Day 2 – Hike to Campamento Torres (note: you must make a recommendation in advance for Torres and Chileno) or Chileno, if Torres is full (~13 miles)
Day 3 – Wake before dawn and hike up to Base de las Torres (1k up a steep climb), watch the morning sun hit the towers, take photographs, return to camp to grab your stuff, hike down to Hotel Las Torres for a decadent lunch and wifi, if you are so inclined, then hump it to Campamento Seron.  It is OK to arrive to Seron late in the day as it is not particularly pretty and there is nothing to do there.  Take your time in the morning.  (~13 miles)
Day 4 – Hike to Campamento Dickson (~11 miles)
Day 5 – Hike to Campamento Perros (~7 miles)
Day 6 – Hike over John Gardner Pass, which will not be nearly as hard as you expect based on the elevation profile, spend a lot of time bundled up, pondering Glacier Grey, camp at Campamento Paso (~5 miles)
Day 7 – Wake up early and take your time hiking the 6.2 miles from Paso to Grey.  Note that the park map incorrectly states this distance as 6km; it is 6km to Campamento Guardas, which is only for park employees, and another 4km from there to Refugio Grey, so 10km in total. You will have repeated, breathtaking views of Glacier Grey.  Enjoy them.  I did this stretch the same day as the pass, skipping Paso for a night at Grey, and regretted it.  If you stay at Grey, it will be like coming down from a bad acid trip.  There will be hordes of loud people.  You will be camped in a herd of tents.  People will get drunk and shout all night, they might play music from portable music players.  So keep the pass day short, take your time on Paso to Grey, then crank out the last 6.5 miles to Paine Grande in time for the 6pm boat.  You will get into Puerto Natales late, so it is best if you have a reservation waiting. (~12.5 miles)
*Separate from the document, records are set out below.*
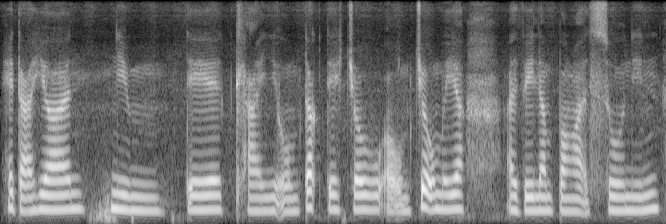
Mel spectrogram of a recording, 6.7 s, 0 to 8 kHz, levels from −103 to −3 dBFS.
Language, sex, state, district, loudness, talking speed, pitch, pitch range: Mizo, female, Mizoram, Aizawl, -19 LUFS, 160 wpm, 190 Hz, 180-200 Hz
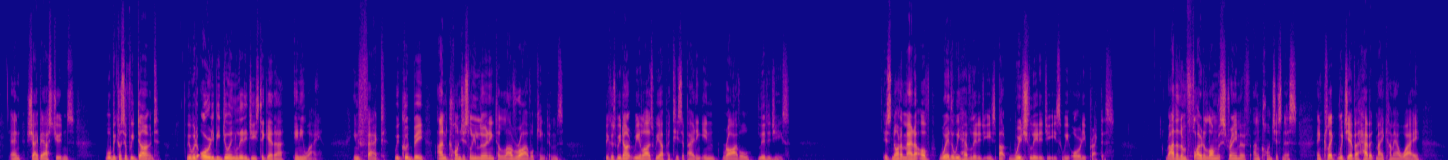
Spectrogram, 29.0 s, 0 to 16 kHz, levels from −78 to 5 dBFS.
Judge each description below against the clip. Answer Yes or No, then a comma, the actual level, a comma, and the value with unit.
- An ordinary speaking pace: Yes, average, 145 wpm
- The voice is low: Yes, low, 125 Hz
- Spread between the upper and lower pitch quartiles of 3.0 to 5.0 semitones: Yes, average, 3.3 semitones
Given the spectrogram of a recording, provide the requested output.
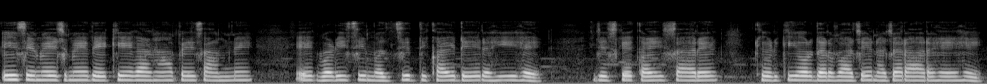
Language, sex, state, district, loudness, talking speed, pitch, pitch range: Hindi, female, Rajasthan, Jaipur, -16 LUFS, 150 wpm, 195 Hz, 185-200 Hz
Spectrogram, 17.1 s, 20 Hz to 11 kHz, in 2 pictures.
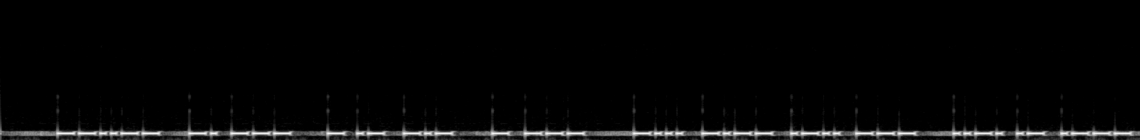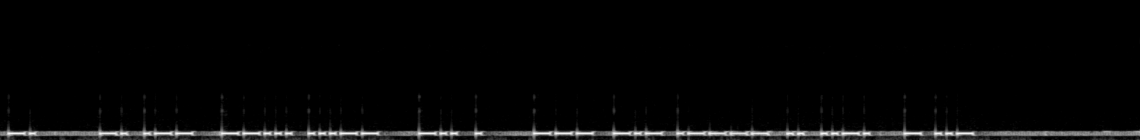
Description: Morse code, heard as a keyed tone, about 29 wpm, 560 Hz. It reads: , NO TAK TO BYLO FAJN NW 73 DE OK1IF TU
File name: Archiv / CUC133 / oK1fhi cul133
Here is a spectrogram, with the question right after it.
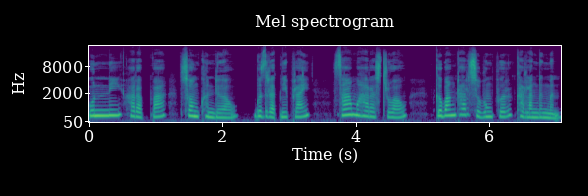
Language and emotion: Bodo, neutral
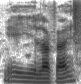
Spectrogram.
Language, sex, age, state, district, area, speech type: Bengali, male, 18-30, West Bengal, Birbhum, urban, spontaneous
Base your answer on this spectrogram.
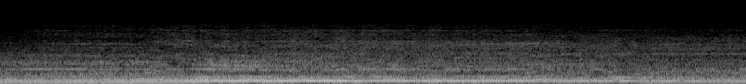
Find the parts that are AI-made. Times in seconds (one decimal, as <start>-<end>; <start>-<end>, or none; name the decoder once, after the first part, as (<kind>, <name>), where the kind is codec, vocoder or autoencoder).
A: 2.9-4.5 (codec, DAC); 5.9-6.5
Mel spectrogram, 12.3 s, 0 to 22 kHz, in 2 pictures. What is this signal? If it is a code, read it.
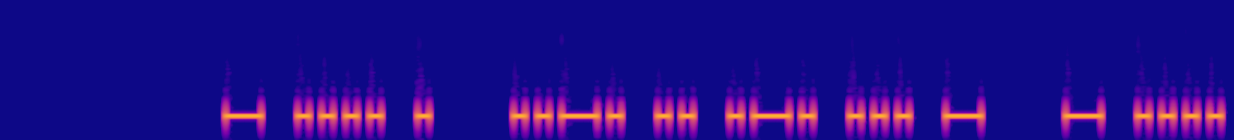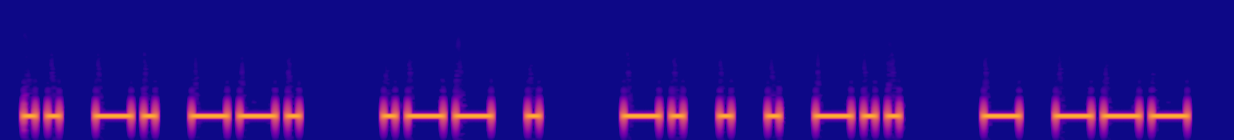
Morse code, heard as a keyed tone, about 20 wpm, 700 Hz. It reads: THE FIRST THING WE NEED TO
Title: Sets of 8 Words - 20wpm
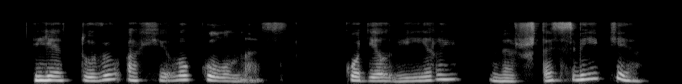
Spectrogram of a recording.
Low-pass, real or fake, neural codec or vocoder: 7.2 kHz; fake; codec, 16 kHz, 4 kbps, FreqCodec, smaller model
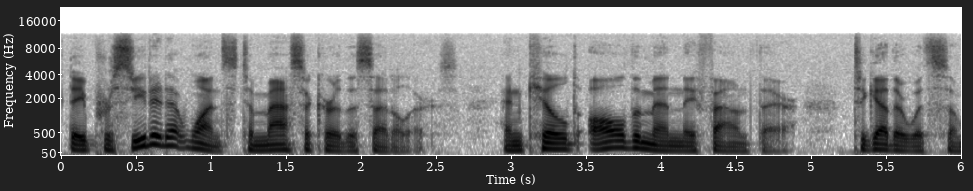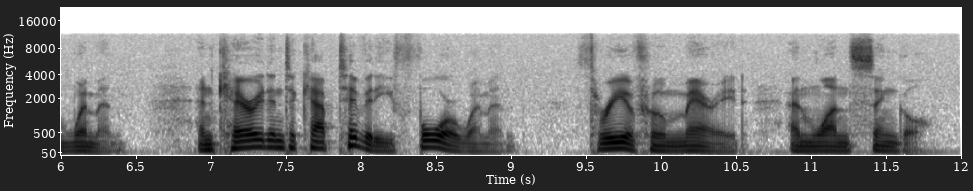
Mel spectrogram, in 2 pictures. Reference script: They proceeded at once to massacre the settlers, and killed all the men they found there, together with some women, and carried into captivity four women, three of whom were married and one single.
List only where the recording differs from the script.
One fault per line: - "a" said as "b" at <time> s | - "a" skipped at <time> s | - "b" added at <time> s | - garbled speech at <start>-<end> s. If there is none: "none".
- "were" skipped at 10.2 s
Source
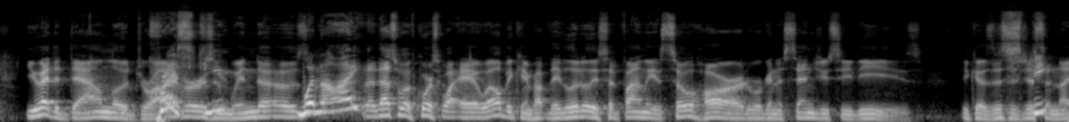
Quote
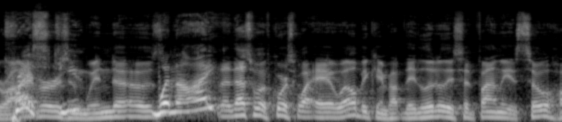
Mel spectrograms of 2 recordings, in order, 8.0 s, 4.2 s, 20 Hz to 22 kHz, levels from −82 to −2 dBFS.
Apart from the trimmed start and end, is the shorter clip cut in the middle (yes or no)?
no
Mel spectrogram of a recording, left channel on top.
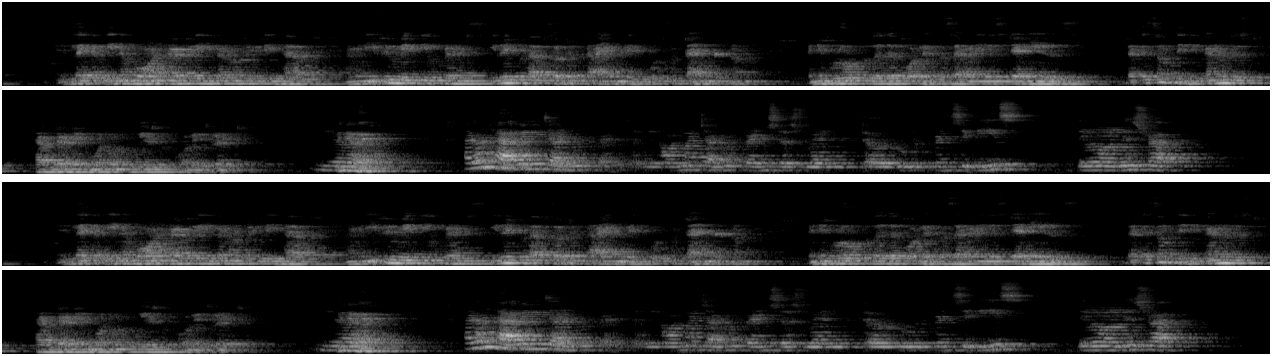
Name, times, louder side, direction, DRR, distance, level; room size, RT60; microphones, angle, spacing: voice 1, 0.5-7.5 8.1-10.8 11.2-12.6 13.0-15.1 16.0-16.6, left 1 dB, 50° left, -5 dB, 1.1 m, -31 dB
voice 2, 15.8-16.3 17.3-22.8 23.4-24.3, equal, 70° left, -3 dB, 1.0 m, -33 dB
3.5 x 2.9 x 2.8 m, 1.1 s
head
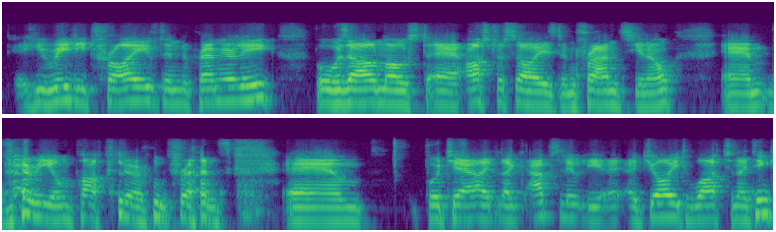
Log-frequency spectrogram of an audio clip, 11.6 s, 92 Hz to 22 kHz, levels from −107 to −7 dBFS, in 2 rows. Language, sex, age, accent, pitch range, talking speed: English, male, 20-39, Irish, 140-160 Hz, 180 wpm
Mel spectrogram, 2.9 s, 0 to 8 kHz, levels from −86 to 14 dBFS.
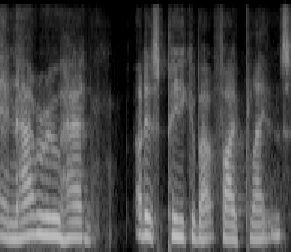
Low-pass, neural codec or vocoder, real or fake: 7.2 kHz; codec, 16 kHz in and 24 kHz out, 0.8 kbps, FocalCodec, streaming, 65536 codes; fake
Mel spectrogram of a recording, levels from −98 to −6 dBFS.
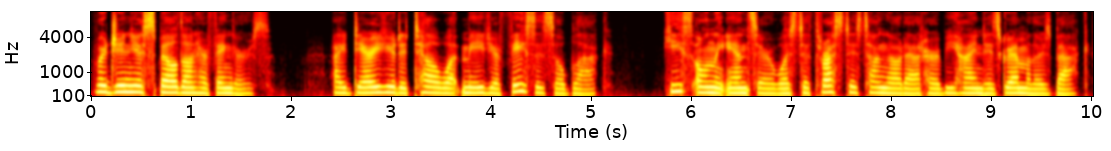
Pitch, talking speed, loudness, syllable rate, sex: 205 Hz, 185 wpm, -18 LUFS, 4.8 syllables/s, female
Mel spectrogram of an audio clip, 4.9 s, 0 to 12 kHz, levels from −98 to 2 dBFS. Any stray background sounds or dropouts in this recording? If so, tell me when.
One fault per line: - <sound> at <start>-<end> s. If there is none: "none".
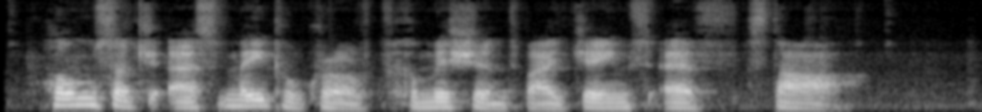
none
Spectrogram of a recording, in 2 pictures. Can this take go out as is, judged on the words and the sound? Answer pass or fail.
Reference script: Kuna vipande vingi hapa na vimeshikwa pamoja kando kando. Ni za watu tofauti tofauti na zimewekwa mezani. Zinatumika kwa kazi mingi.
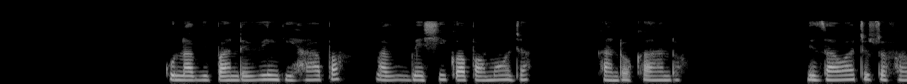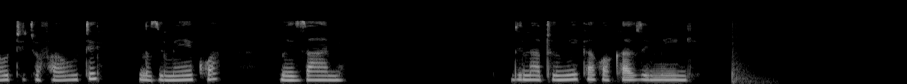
fail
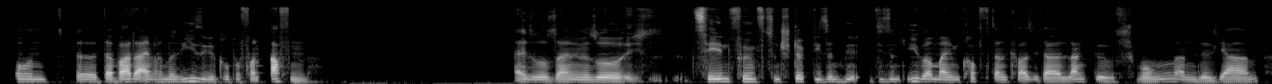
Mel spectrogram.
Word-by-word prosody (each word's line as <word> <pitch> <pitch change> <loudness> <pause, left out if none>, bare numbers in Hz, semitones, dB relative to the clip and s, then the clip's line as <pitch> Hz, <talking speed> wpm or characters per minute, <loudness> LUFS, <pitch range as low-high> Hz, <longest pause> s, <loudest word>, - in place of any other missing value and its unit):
Und, 120 -2 -2 0.3
äh, 115 -1 0
da 110 0 +2
war 120 +2 +9
da - - +7
einfach 120 +1 +2
'ne 115 -1 -2
riesige 125 -2 -2
Gruppe 120 0 -9
von - - -3
Affen. 105 -8 +3 2.0
Also 115 0 +1
sagen 110 +2 +1
wir 110 - 0
so 110 -1 +4
ich - - -6 0.4
10, 130 +1 +5
15 130 -3 -2
Stück, 130 +3 0
die 115 - -3
sind 115 0 -5
mir 120 -2 -3
die - - -14
sind 120 +1 -7
über 130 -4 +1
meinem 115 -2 +1
Kopf 135 +3 -8
dann 110 +1 -2
quasi 110 0 -1
da 100 -1 +3
lang 120 +5 -1
geschwungen 110 +4 -3
an 110 -3 -4
Lianen. 105 +3 -1
115 Hz, 160 wpm, -24 LUFS, 110-125 Hz, 2.0 s, war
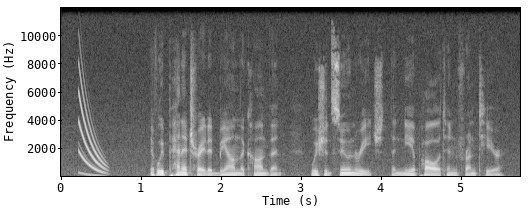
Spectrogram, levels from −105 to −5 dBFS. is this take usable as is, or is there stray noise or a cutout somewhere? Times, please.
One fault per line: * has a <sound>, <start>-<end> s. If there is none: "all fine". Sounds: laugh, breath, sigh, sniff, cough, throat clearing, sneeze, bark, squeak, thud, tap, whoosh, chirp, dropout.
* has a chirp, 0.2-0.6 s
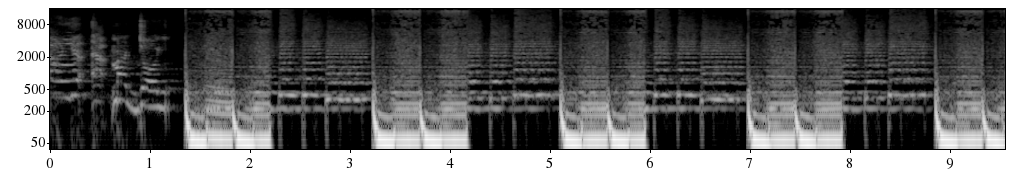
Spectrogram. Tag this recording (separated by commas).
Dubstep, Music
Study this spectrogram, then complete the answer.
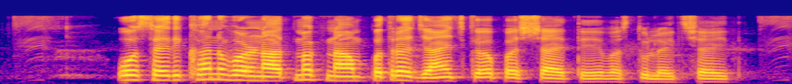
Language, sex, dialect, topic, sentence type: Maithili, male, Southern/Standard, banking, statement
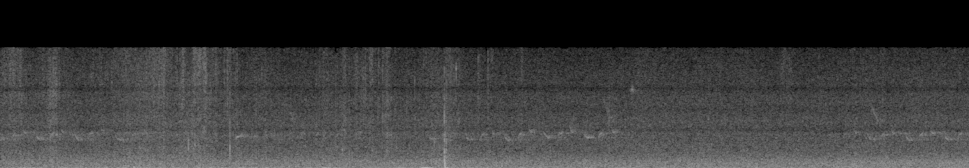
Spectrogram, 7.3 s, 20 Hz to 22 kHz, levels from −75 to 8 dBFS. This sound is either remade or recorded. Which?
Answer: remade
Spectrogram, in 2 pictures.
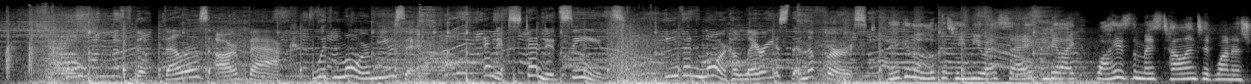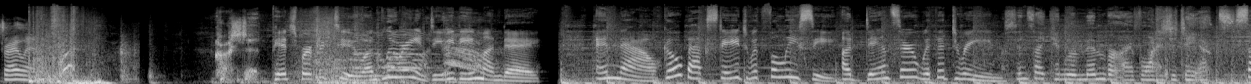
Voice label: Trailer, female voices

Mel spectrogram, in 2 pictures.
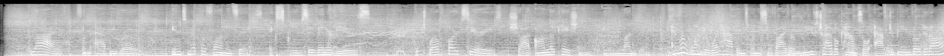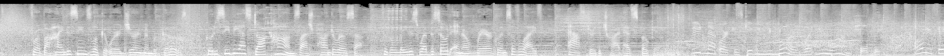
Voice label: Promo, female voices

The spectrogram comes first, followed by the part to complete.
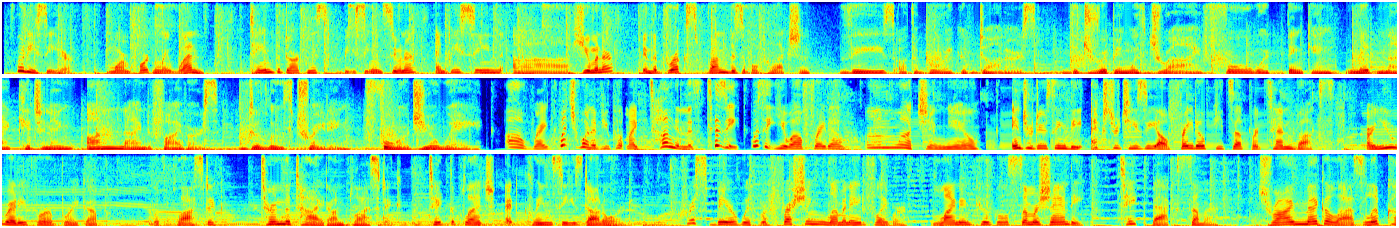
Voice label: Commercial, female voices

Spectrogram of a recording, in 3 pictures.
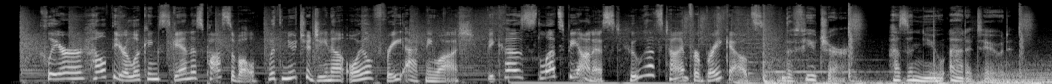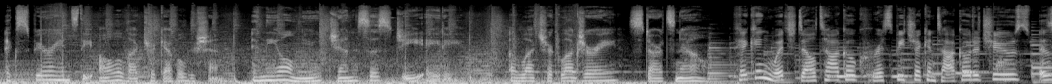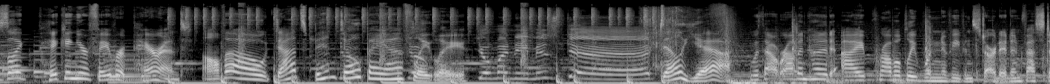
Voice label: Commercial, femalevoices

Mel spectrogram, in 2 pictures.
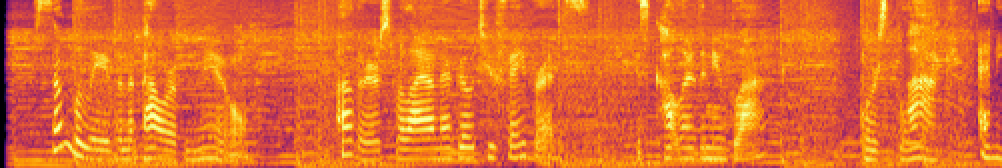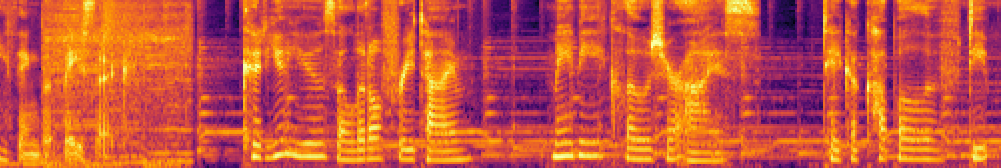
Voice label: Commercial, female voices

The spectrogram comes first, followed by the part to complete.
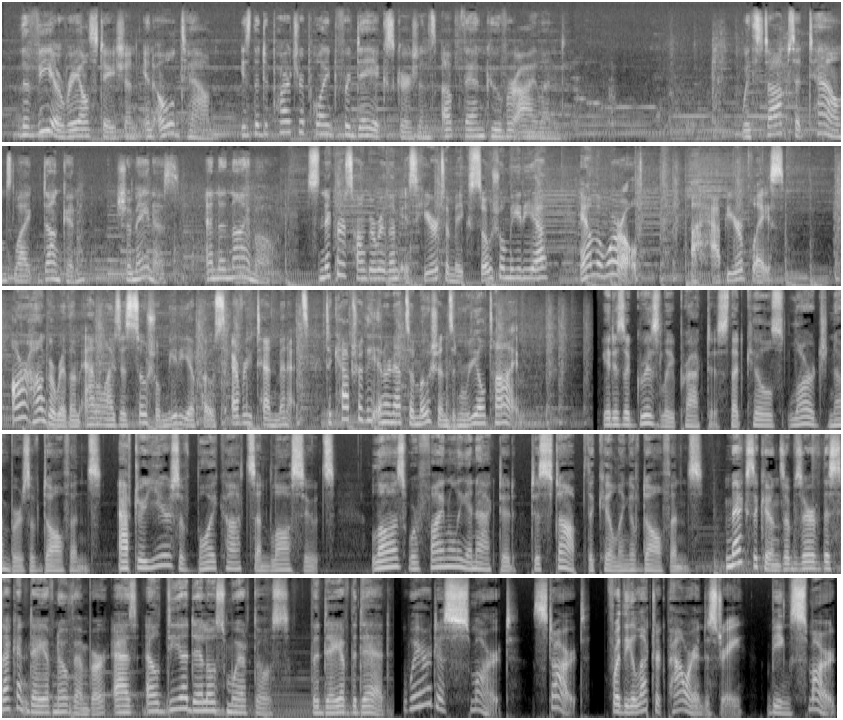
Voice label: Narration, femalevoices

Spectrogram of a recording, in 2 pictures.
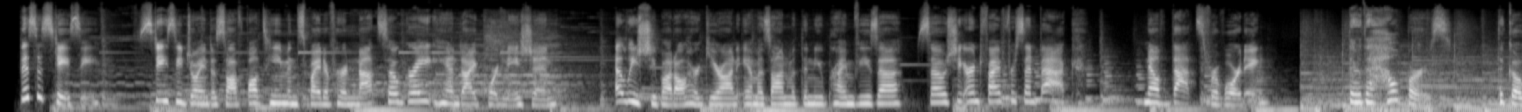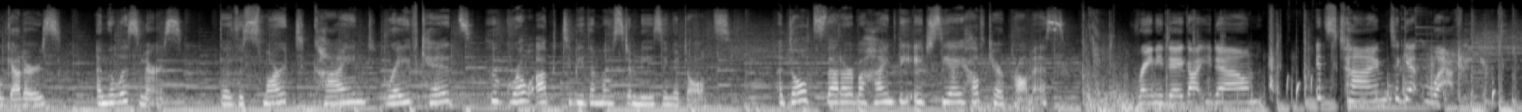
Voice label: Commercial, female voices

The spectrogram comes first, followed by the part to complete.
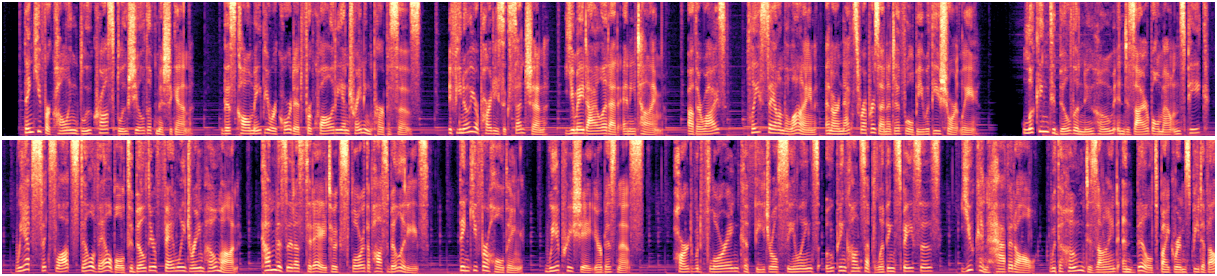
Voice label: IVR, female voices

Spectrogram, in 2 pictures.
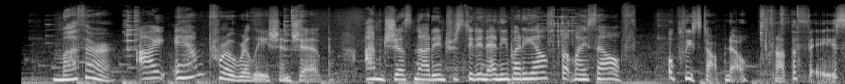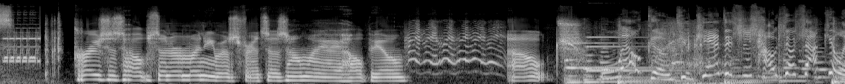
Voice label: Animation, femalevoices

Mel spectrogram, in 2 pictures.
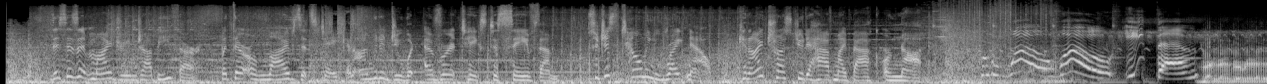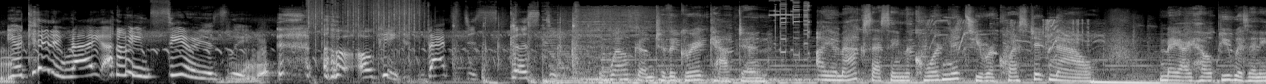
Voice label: Video Games, female voices

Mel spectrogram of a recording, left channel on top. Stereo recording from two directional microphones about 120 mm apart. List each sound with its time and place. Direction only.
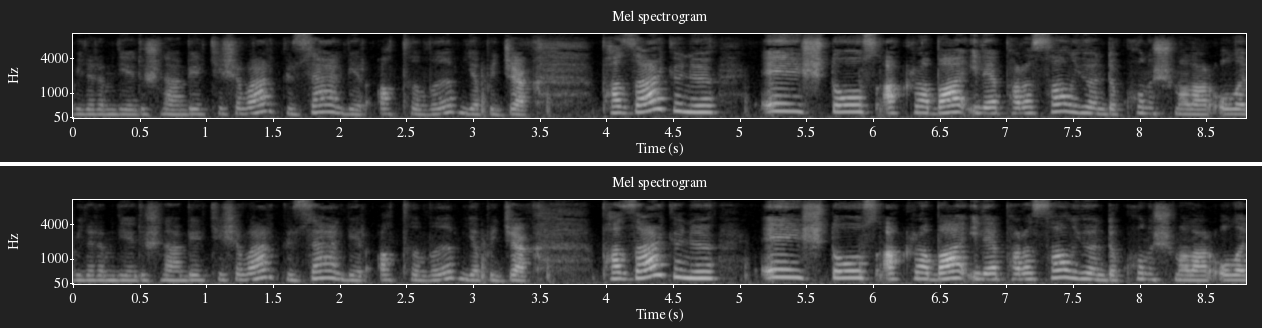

As you can see, it would be very easy to reduce days 5 and 6 to 1, but they are the most beautiful days, so if you have the time, I suggest you take it easy and sink into the scenery.  Make it happen!